* WORK REQUIRED:
Copy each line below exactly and leave the pictures out.

Data records:
####

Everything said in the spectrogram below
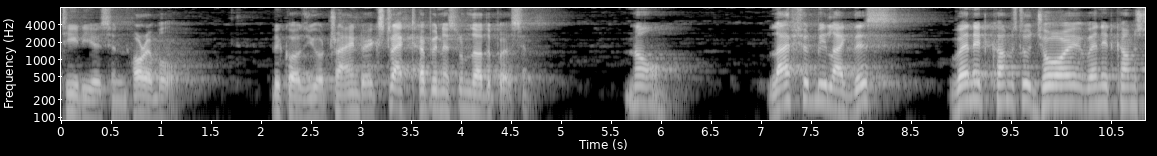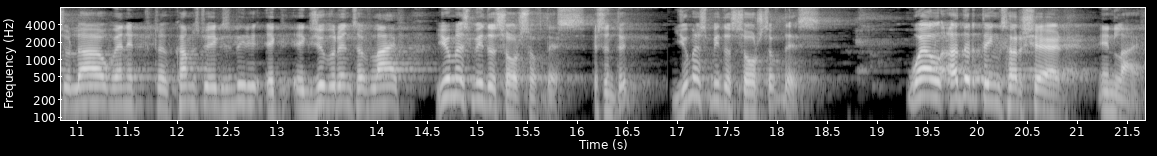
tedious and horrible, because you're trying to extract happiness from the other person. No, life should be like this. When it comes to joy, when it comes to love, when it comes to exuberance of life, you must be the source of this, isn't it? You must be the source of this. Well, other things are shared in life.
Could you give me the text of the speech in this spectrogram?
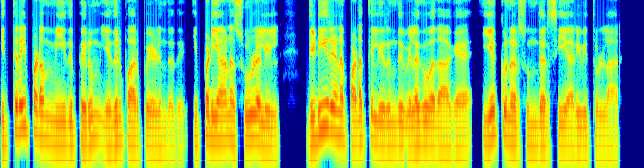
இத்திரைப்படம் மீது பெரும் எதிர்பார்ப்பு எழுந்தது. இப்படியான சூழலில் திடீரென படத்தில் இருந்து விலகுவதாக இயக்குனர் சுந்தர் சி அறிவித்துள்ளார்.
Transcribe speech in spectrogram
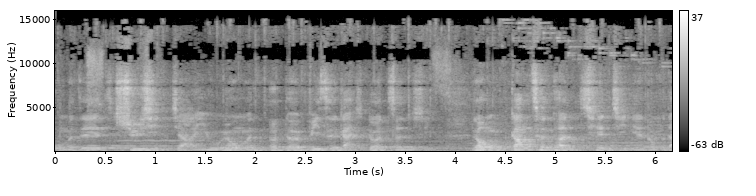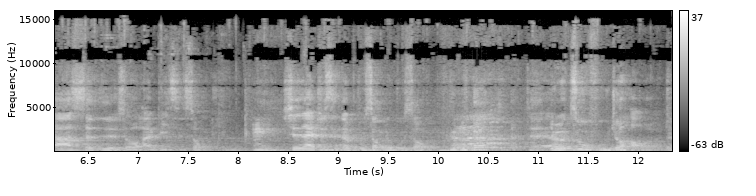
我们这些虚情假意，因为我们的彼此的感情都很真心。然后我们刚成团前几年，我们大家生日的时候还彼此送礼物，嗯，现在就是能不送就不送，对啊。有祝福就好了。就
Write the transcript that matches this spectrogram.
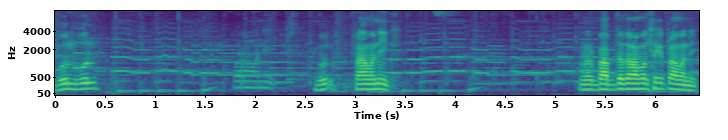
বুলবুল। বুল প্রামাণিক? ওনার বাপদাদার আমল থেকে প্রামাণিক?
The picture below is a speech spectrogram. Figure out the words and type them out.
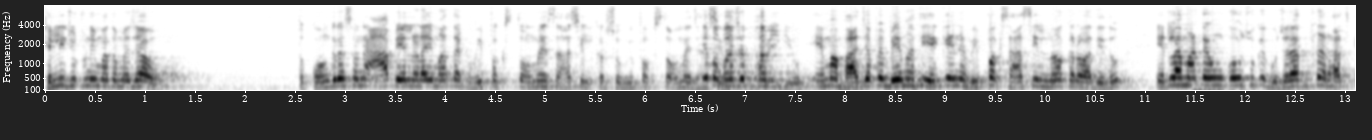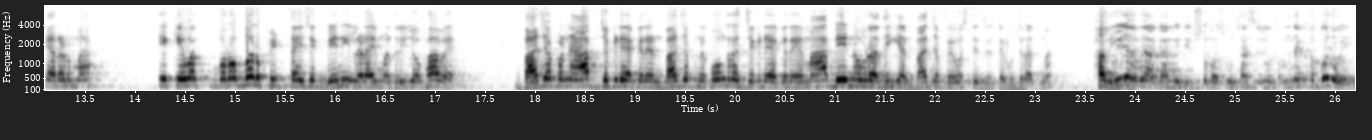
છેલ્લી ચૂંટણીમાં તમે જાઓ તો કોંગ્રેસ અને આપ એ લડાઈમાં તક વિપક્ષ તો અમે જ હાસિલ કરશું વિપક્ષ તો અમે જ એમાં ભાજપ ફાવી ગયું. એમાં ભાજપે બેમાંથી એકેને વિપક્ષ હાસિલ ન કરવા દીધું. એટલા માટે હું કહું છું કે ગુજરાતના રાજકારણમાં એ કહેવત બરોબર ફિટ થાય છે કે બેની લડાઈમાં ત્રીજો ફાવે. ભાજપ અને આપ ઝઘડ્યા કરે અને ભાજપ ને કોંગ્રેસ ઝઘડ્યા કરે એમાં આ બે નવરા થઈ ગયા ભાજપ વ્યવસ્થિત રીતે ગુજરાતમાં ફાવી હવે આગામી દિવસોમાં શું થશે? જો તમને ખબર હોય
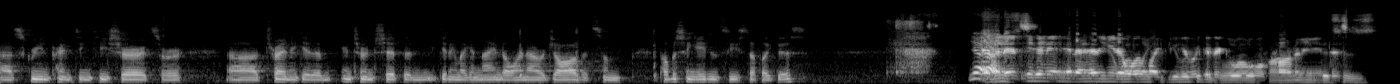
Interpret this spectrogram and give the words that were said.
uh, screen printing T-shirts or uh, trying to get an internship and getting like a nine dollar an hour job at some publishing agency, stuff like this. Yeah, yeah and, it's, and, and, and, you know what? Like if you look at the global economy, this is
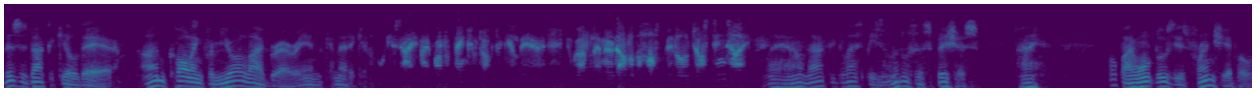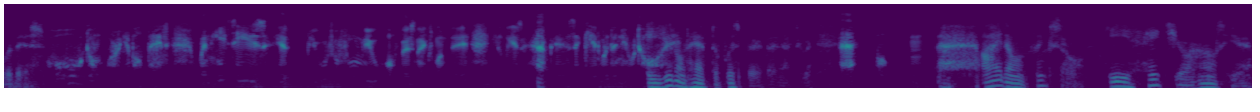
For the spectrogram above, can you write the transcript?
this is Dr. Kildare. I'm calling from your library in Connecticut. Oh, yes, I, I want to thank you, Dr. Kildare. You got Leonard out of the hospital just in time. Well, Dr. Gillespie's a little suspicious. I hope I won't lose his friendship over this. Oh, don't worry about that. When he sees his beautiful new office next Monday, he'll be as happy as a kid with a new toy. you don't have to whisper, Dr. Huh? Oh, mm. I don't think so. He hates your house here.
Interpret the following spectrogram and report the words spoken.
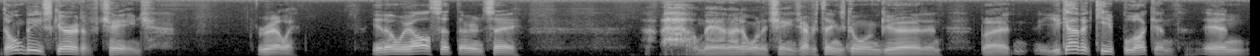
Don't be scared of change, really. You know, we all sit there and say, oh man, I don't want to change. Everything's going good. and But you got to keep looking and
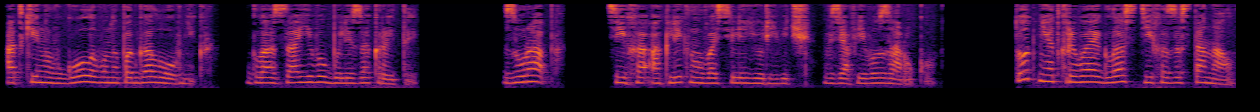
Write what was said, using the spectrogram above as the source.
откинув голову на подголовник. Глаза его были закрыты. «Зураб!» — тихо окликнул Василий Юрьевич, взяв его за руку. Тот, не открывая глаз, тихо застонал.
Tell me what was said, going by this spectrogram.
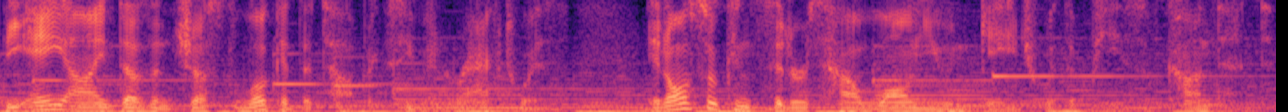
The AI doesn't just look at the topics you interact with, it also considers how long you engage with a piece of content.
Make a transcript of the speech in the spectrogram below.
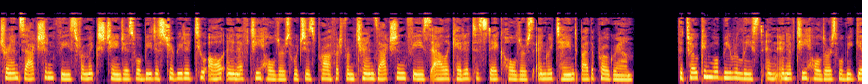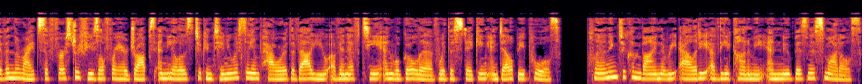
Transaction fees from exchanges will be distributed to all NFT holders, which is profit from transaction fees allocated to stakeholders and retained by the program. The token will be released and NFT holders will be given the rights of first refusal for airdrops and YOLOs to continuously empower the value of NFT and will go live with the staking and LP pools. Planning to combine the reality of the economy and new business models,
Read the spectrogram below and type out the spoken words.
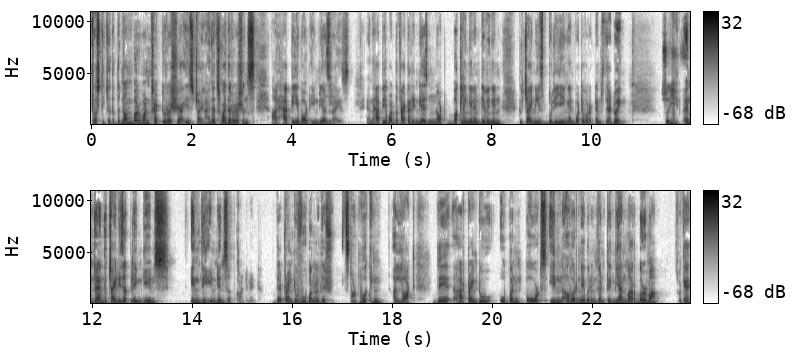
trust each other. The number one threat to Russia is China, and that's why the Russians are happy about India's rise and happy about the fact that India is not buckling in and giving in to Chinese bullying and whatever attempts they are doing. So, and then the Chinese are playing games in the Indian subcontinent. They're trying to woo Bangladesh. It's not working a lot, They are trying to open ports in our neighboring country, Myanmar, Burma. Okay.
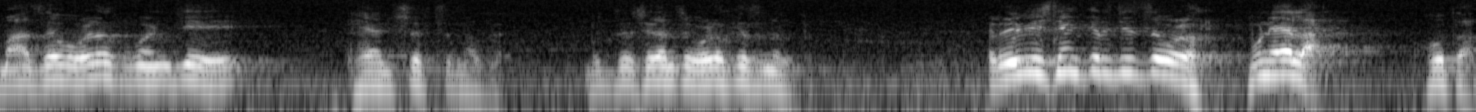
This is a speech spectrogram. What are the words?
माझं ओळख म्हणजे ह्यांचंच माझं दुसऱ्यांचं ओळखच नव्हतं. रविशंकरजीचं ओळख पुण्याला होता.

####

* SOLUTION FOR THIS PROBLEM:
Everything said in the spectrogram below
tedious and horrible, because you're trying to extract happiness from the other person. No, life should be like this. When it comes to joy, when it comes to love, when it comes to exuberance of life, you must be the source of this, isn't it? You must be the source of this. Well, other things are shared in life.
Could you give me the text of the speech in this spectrogram?
இத்திரைப்படம் மீது பெரும் எதிர்பார்ப்பு எழுந்தது. இப்படியான சூழலில் திடீரென படத்தில் இருந்து விலகுவதாக இயக்குனர் சுந்தர் சி அறிவித்துள்ளார்.
Transcribe speech in spectrogram
我们这些虚情假意，因为我们的彼此的感情都很真心。然后我们刚成团前几年，我们大家生日的时候还彼此送礼物，嗯，现在就是能不送就不送，对啊。有祝福就好了。就
Write the transcript that matches this spectrogram.
বুলবুল। বুল প্রামাণিক? ওনার বাপদাদার আমল থেকে প্রামাণিক?
The picture below is a speech spectrogram. Figure out the words and type them out.
છેલ્લી ચૂંટણીમાં તમે જાઓ તો કોંગ્રેસ અને આપ એ લડાઈમાં તક વિપક્ષ તો અમે જ હાસિલ કરશું વિપક્ષ તો અમે જ એમાં ભાજપ ફાવી ગયું. એમાં ભાજપે બેમાંથી એકેને વિપક્ષ હાસિલ ન કરવા દીધું. એટલા માટે હું કહું છું કે ગુજરાતના રાજકારણમાં એ કહેવત બરોબર ફિટ થાય છે કે બેની લડાઈમાં ત્રીજો ફાવે. ભાજપ અને આપ ઝઘડ્યા કરે અને ભાજપ ને કોંગ્રેસ ઝઘડ્યા કરે એમાં આ બે નવરા થઈ ગયા ભાજપ વ્યવસ્થિત રીતે ગુજરાતમાં ફાવી હવે આગામી દિવસોમાં શું થશે? જો તમને ખબર હોય
Interpret this spectrogram and give the words that were said.
uh, screen printing T-shirts or uh, trying to get an internship and getting like a nine dollar an hour job at some publishing agency, stuff like this. Yeah, yeah and, it's, and, and, and, you know what? Like if you look at the global economy, this is
For the spectrogram above, can you write the transcript?
this is Dr. Kildare. I'm calling from your library in Connecticut. Oh, yes, I, I want to thank you, Dr. Kildare. You got Leonard out of the hospital just in time. Well, Dr. Gillespie's a little suspicious. I hope I won't lose his friendship over this. Oh, don't worry about that. When he sees his beautiful new office next Monday, he'll be as happy as a kid with a new toy. you don't have to whisper, Dr. Huh? Oh, mm. I don't think so. He hates your house here.
Interpret the following spectrogram and report the words spoken.
Don't be scared of change, really. You know, we all sit there and say, oh man, I don't want to change. Everything's going good. and But you got to keep looking and
Write what was said, using the spectrogram above as the source.
откинув голову на подголовник. Глаза его были закрыты. «Зураб!» — тихо окликнул Василий Юрьевич, взяв его за руку. Тот, не открывая глаз, тихо застонал.
Tell me what was said, going by this spectrogram.
The AI doesn't just look at the topics you interact with, it also considers how long you engage with a piece of content.
Make a transcript of the speech in the spectrogram below.
Transaction fees from exchanges will be distributed to all NFT holders, which is profit from transaction fees allocated to stakeholders and retained by the program. The token will be released and NFT holders will be given the rights of first refusal for airdrops and YOLOs to continuously empower the value of NFT and will go live with the staking and LP pools. Planning to combine the reality of the economy and new business models,
Read the spectrogram below and type out the spoken words.
trust each other. The number one threat to Russia is China, and that's why the Russians are happy about India's rise and happy about the fact that India is not buckling in and giving in to Chinese bullying and whatever attempts they are doing. So, and then the Chinese are playing games in the Indian subcontinent. They're trying to woo Bangladesh. It's not working a lot, They are trying to open ports in our neighboring country, Myanmar, Burma. Okay.
This is a speech spectrogram. What are the words?
माझं ओळख म्हणजे ह्यांचंच माझं दुसऱ्यांचं ओळखच नव्हतं. रविशंकरजीचं ओळख पुण्याला होता.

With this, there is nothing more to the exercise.